Beck is relatively new to the world of professional art. Although he was already selling his artwork at arts shows, it wasn’t until the housing market took a nosedive that Beck decided to enter the world of professional art.

Beck had been working as a carpenter renovating historic homes in Chattanooga, Tenn., when the crash came.

“That was the only kind of work I had ever done so I decided that my only choice was to try art full time,” he said. “When you feel like your choices have become nil and void, you are left with God. My wife and I believed that God was leading us in this direction.”

Whether Beck had any idea that God had placed him on the fast track to success as an artist, he didn’t say.

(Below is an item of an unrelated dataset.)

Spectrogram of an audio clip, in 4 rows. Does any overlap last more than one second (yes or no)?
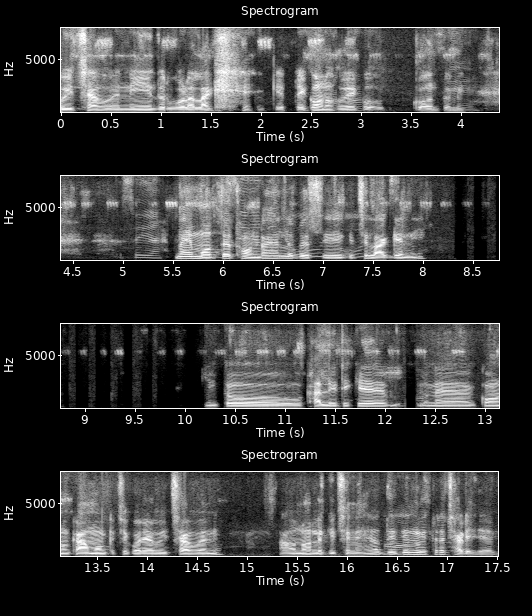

He was just confident that he was “on track” with his art.

In a short time, Beck has made a name for himself as a folk artist who works in metal.

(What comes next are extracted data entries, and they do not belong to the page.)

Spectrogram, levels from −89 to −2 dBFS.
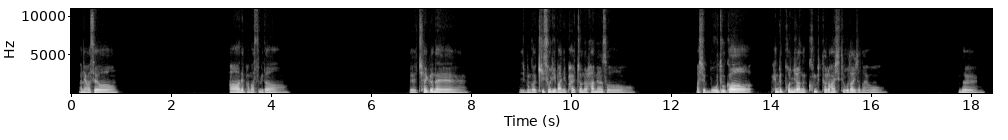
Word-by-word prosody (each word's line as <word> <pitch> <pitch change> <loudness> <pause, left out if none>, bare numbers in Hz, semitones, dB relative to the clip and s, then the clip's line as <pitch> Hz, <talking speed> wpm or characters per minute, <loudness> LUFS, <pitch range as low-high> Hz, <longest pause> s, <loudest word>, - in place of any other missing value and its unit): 안녕하세요. 120 +2 0 2.2
아 120 +4 +3
네 145 - +2
반갑습니다. 110 -4 -5 2.4
네, 105 -2 -4
최근에 120 - +1 1.0
이 120 - -11
뭔가 115 +1 -3
기술이 150 +7 0
많이 120 -4 0
발전을 120 +3 -2
하면서 105 - -3 1.2
사실 140 - -4
모두가 145 - +5 0.5
핸드폰이라는 185 - +2
컴퓨터를 185 -6 -2
하나씩 155 0 -2
들고 125 +2 -2
다니잖아요. 110 - -4 1.4
네. 110 -5 -5
120 Hz, 180 characters per minute, -23 LUFS, 110-150 Hz, 2.4 s, 모두가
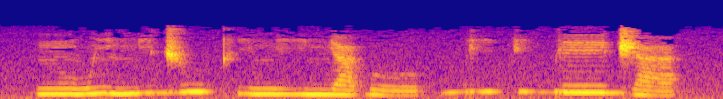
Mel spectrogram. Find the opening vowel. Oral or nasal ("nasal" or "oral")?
nasal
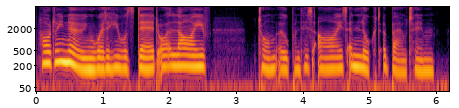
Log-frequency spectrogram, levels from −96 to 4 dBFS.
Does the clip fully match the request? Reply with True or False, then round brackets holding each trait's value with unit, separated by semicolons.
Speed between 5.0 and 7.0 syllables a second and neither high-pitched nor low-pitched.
False (4.8 syllables/s; 175 Hz)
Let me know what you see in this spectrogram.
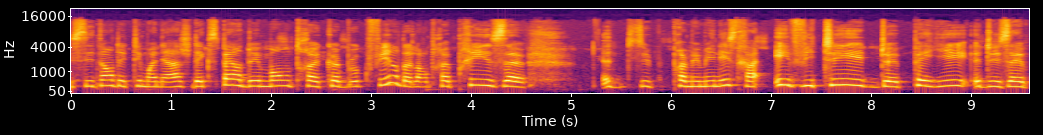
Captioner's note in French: voix de l'interprète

His “free standing” clothing sculptures have become his trademark.”

“The work that Chris does is just incredible,” White said.

“He takes rusty metal and turns it into something beautiful and amazing. The clothing that Chris ‘fabricates’ looks exactly like fabric. A lady was viewing his work and thought that the dress was fabric until she touched it. She couldn’t believe that it was metal.”

White said Beck’s ability to take something as harsh as metal and turn it into a ruffle, a flowing sash or a silk tie takes a special kind of talent, creativity and imagination.

“Chris often paints a background and then assembles clothing onto it,” she said. “The metal lady’s business suit is similar to the one in the accompanying ad for an IBM electric typewriter. His work is like nothing that I’ve seen before.”

But Beck’s work is not limited to the fashion world.

He also creates butterflies, flowers, bug and other critters from metal.

His wall sculptures are often mounted on boards from old bridges and barns, some that were built in the late 1800s but have fallen into decay.

Beck sometimes uses nails and scrap metal parts to make a whole.

Behind each piece that Beck creates, there’s a story and he is more than willing to share the story, which makes his artwork personal.